##### DATA FOR THIS EXERCISE
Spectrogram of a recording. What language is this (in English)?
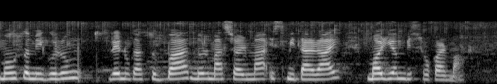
Nepali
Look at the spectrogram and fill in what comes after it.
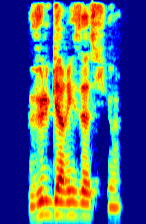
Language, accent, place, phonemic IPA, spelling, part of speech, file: French, France, Lyon, /vyl.ɡa.ʁi.za.sjɔ̃/, vulgarisation, noun, LL-Q150 (fra)-vulgarisation.wav
- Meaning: popular science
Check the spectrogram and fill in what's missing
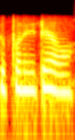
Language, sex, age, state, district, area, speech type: Odia, female, 18-30, Odisha, Jagatsinghpur, rural, conversation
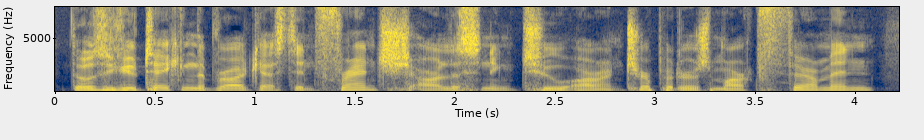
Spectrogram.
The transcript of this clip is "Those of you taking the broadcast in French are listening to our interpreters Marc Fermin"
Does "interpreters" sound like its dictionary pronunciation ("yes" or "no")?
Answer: yes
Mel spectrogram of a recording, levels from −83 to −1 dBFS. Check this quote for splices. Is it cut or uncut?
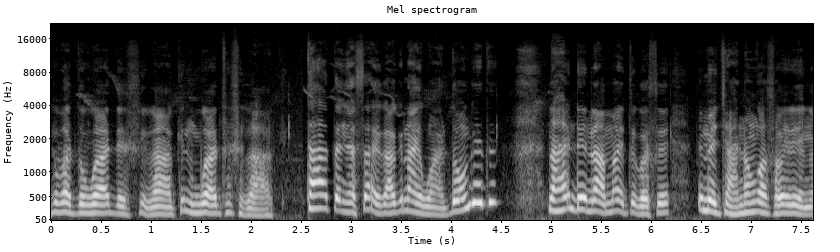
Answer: cut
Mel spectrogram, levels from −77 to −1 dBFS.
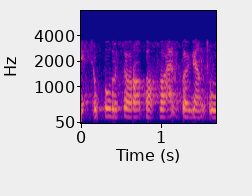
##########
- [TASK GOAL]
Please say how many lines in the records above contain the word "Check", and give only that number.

- [SOLUTION BELOW]
2